SUPPLIED RECORDS
>>>>>
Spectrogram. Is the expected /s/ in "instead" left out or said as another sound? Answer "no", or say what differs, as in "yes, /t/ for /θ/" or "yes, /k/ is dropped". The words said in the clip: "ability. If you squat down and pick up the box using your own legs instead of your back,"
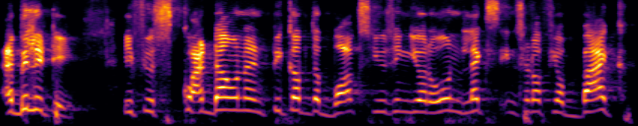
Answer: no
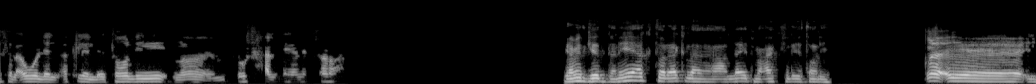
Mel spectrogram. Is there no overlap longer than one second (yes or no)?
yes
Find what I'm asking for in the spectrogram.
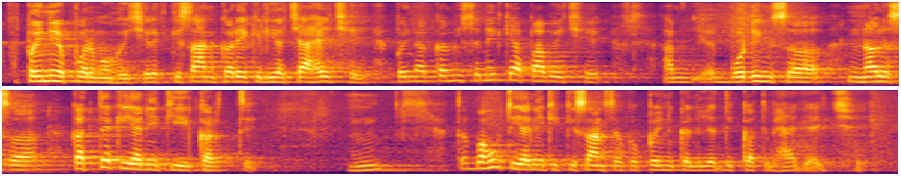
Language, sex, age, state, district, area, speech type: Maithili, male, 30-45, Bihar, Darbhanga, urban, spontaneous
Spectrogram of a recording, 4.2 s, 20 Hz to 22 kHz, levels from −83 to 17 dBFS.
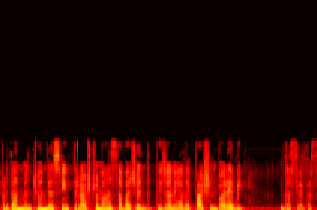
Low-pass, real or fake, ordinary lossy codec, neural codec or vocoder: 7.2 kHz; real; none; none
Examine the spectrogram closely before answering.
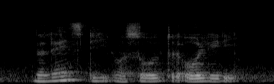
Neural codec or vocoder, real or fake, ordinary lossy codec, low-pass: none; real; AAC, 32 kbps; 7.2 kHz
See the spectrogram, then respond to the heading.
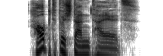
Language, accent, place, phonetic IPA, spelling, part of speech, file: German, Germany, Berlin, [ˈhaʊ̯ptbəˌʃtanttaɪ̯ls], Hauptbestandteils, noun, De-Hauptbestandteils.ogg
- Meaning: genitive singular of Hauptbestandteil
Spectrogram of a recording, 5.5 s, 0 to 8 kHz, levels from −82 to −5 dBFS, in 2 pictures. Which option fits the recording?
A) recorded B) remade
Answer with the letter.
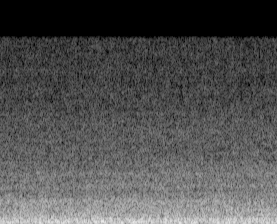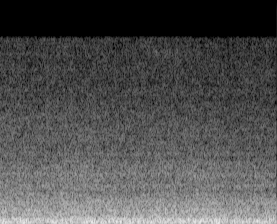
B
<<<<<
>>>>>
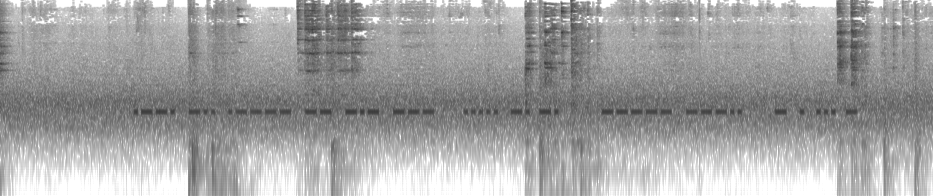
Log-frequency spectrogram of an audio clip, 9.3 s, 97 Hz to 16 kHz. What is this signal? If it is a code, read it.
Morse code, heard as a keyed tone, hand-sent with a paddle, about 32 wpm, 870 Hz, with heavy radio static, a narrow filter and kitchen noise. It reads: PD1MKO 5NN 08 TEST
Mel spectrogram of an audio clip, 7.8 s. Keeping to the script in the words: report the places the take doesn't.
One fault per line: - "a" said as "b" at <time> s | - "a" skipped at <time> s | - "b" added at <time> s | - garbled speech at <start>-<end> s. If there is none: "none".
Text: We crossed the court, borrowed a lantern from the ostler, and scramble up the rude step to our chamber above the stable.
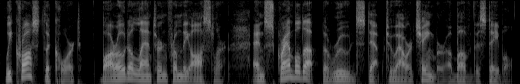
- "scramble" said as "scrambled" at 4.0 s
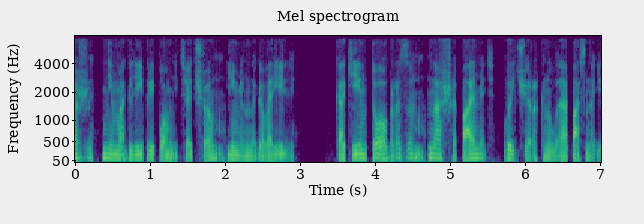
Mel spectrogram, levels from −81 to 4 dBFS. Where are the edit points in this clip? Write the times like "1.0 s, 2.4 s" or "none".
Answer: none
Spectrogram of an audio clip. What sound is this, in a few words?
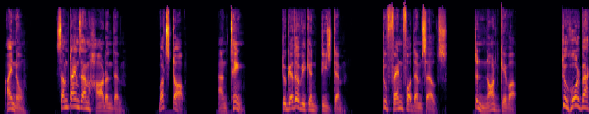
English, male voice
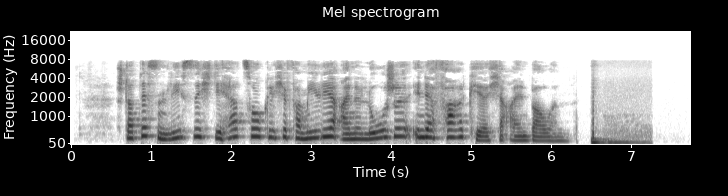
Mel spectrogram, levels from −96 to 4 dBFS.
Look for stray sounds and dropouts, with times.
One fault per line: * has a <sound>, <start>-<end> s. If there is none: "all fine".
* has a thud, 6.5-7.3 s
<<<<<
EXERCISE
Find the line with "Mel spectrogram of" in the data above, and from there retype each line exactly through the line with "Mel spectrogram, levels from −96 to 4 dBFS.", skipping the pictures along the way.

PROBLEM SOLUTION
Mel spectrogram of an audio clip, 7.8 s. Keeping to the script in the words: report the places the take doesn't.
One fault per line: - "a" said as "b" at <time> s | - "a" skipped at <time> s | - "b" added at <time> s | - garbled speech at <start>-<end> s. If there is none: "none".
Text: We crossed the court, borrowed a lantern from the ostler, and scramble up the rude step to our chamber above the stable.
- "scramble" said as "scrambled" at 4.0 s
Mel spectrogram, levels from −81 to 4 dBFS. Where are the edit points in this clip? Write the times like "1.0 s, 2.4 s" or "none".
Answer: none
Spectrogram of an audio clip. What sound is this, in a few words?
English, male voice
Mel spectrogram, levels from −96 to 4 dBFS.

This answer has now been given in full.